Society regularly complains about Hollywood's habit of churning out sequels, even though gaming companies have been doing the same thing long before it was annoying.
We can't go one year without another Pokemon entry coming out. Although Final Fantasy XVI is on the horizon, the iconic RPG has far more than 16 instalments. Super Mario has made a crossover with so many properties, it's hard to keep count of how many games the Italian plumber has starred in.
Because branding is such a big factor to success in the gaming world, die-hard fans are familiar with most iconic games' sequels, prequels, spin-offs, and spin-offs of spin-offs. You probably haven't played every Assassin's Creed game, but you are fully aware the other entries exist.
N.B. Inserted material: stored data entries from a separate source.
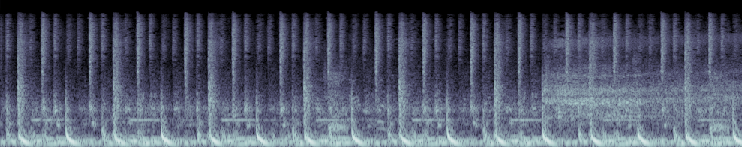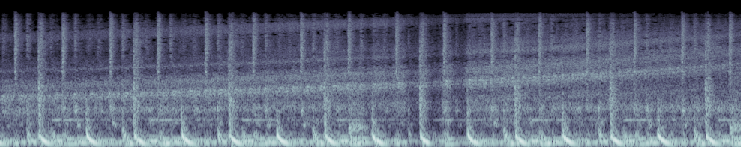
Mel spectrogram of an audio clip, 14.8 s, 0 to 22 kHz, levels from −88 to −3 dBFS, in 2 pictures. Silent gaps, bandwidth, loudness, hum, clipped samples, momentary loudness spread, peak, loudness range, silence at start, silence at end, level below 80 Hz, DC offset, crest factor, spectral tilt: none; 16.5 kHz; -22 LUFS; none; under 0.1%; 2 LU; -8 dBFS; 1 LU; 0 s; 0 s; -30 dBFS; under 0.1%; 12 dB; -4.5 dB/octave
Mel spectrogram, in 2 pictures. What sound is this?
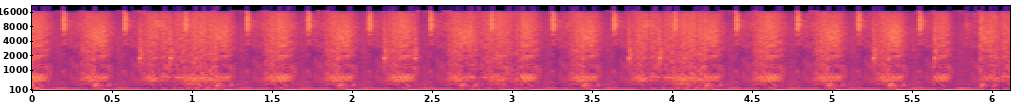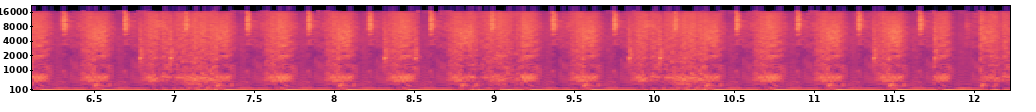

If you haven't played Street Fighter EX (and let's be honest, who has?) the game is no secret. You may not be familiar with every Call of Duty title, but you can find out all about them online in a heartbeat.
But there are some sequels that are so obscure, they are almost mythical. Even if the follow-up is part of a universally recognised franchise, you've may not be aware of it. If these games had a limited release or were only available on an obscure console, you probably never heard of them, despite being sequels to some absolute classics.
10. Street Fighter II (Not That One)
What if I told you Street Fighter II wasn't the only sequel to the original beat-em-up? And we're not talking about the Champion Edition or Turbo. There is a completely separate follow-up to Street Fighter, which only a select few know of.
Street Fighter did so well at the arcades, it was ported to pretty much every system, many of which were converted by a company called Tiertex. Because Capcom took so long to release its successor, Tiertex cheekily decided to rush out their own sequel called Human Killing Machine before pitching it to Capcom. (If you think that's naughty, Tiertex did the same thing when they made a sequel to Strider, which was also created by Capcom.)
However, few people were won over by HKM, considering you could only choose one character and there was no two-player option. Instead of having distinctive combatants like Ryu, Ken, or Sagat, Human Killing Machine had the player face forgettable rivals, including a tray-bearing waiter, a matador, and a dog.
It was a huge relief Human Killing Machine did so badly, since it didn't take the spotlight away from Capcom when they released the official Street Fighter II, changing the gaming world forever.